“How did you get here?” she asked.
“I wish I could tell you. I wish I could say it was the first time I ended up in a strange place with no explanation tonight.”
She sighed and sat down with her legs tucked underneath her. She decided she would try to relax since she was sure she would not need to run away anytime soon.
“Okay then,” she said softly, mostly to attempt to collect her thoughts. “What’s your name? I’m Willow.”
“Okay. Yuri. Are you planning to leave my room anytime soon?”
“I could, but I’m not sure where I would go.”
“Maybe back to where you came from?”
“I’m not sure I can. All I remember was a bright light in the darkness. Before that, there was darkness all around me.”
Willow paused. There were so many things about this that did not quite add up, yet she knew that he was not lying. Her mind tried to manipulate the facts so the world would still make sense.
“Okay. Let’s pretend this all makes sense and I believe what you’re telling me. What do we do now?”
“I need to find my way back home,” Yuri insisted. “I’ve heard stories about people that disappeared out of thin air and they usually don’t make it back unless they went straight back home.”
“What are you talking about?”
“This is the other world. I can feel it. Nothing is quite the way it should be.”
“Other world? No. You’ve got it wrong. This is the world. This is it.”
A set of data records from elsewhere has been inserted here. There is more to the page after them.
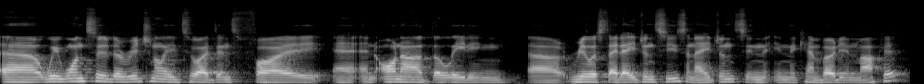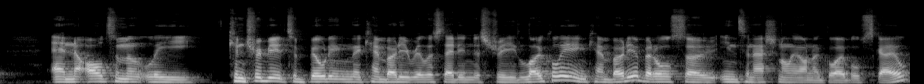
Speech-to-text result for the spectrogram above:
Uh, we wanted originally to identify and honor the leading uh, real estate agencies and agents in, in the Cambodian market, and ultimately contribute to building the Cambodia real estate industry locally in Cambodia, but also internationally on a global scale.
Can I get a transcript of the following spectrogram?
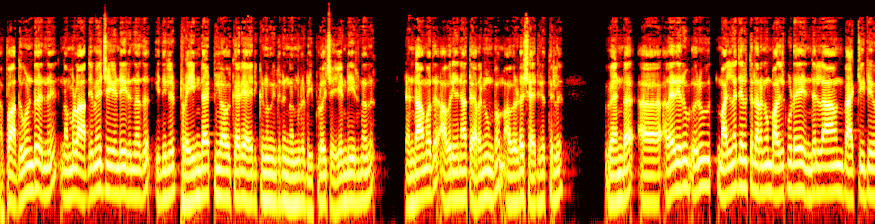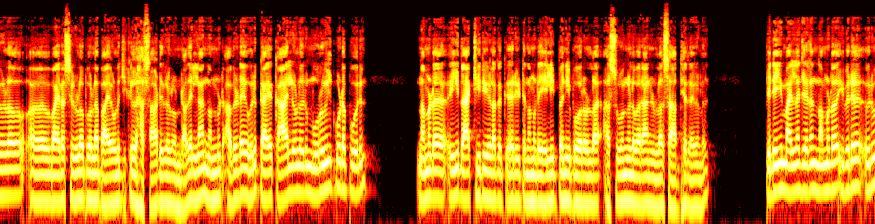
അപ്പോൾ അതുകൊണ്ട് തന്നെ നമ്മൾ ആദ്യമേ ചെയ്യേണ്ടിയിരുന്നത് ഇതിൽ ട്രെയിൻഡ് ആയിട്ടുള്ള ആൾക്കാരെ ആയിരിക്കണം ഇതിന് നമ്മൾ ഡിപ്ലോയ് ചെയ്യേണ്ടിയിരുന്നത്. രണ്ടാമത് അവരിതിനകത്ത് ഇറങ്ങുമ്പം അവരുടെ ശരീരത്തിൽ വേണ്ട. അതായത് ഒരു ഒരു മലിനജലത്തിൽ ഇറങ്ങുമ്പോൾ അതിൽ കൂടെ എന്തെല്ലാം ബാക്ടീരിയകളോ വൈറസുകളോ പോലുള്ള ബയോളജിക്കൽ ഹസാഡുകളുണ്ട് അതെല്ലാം നമ്മുടെ അവരുടെ ഒരു കാലിലുള്ള ഒരു മുറിവിൽ കൂടെ പോലും നമ്മുടെ ഈ ബാക്ടീരിയകളൊക്കെ കയറിയിട്ട് നമ്മുടെ എലിപ്പനി പോലുള്ള അസുഖങ്ങൾ വരാനുള്ള സാധ്യതകൾ. പിന്നെ ഈ മലിനജലം നമ്മുടെ ഇവർ ഒരു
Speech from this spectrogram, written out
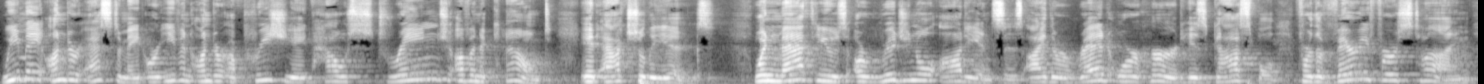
we may underestimate or even underappreciate how strange of an account it actually is. When Matthew's original audiences either read or heard his gospel for the very first time,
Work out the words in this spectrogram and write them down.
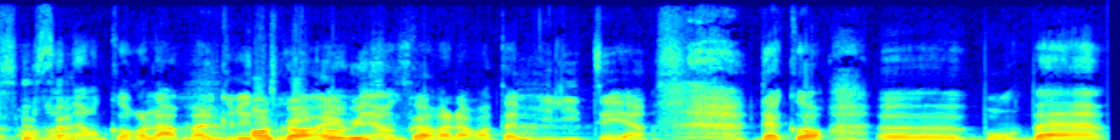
on en est encore là, malgré tout, on eh en est, encore à la rentabilité. Hein. D'accord. Euh, bon, ben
He had to be insane. That had to be it. She knew there was only one world. Even so, part of her wanted to think that it was an easy explanation for why he seemed almost supernaturally perfect. She knew she was probably dealing with someone not in his right mind. She must have just been too deeply asleep to notice him enter her apartment. It had to be what happened, even if she knew her door and windows were locked.
Yuri was not impressed by her convictions. “Just because you’re ignorant of the facts does not mean that other worlds do not exist.”
“I’m not ignorant,” Willow insisted, too shocked to speak with much confidence or anger.
“Well, I don’t know what else to say. I know what I know.”
Willow sighed. She racked her brain trying to figure out what she should do with this strange man in her apartment and even now she was drawing a blank.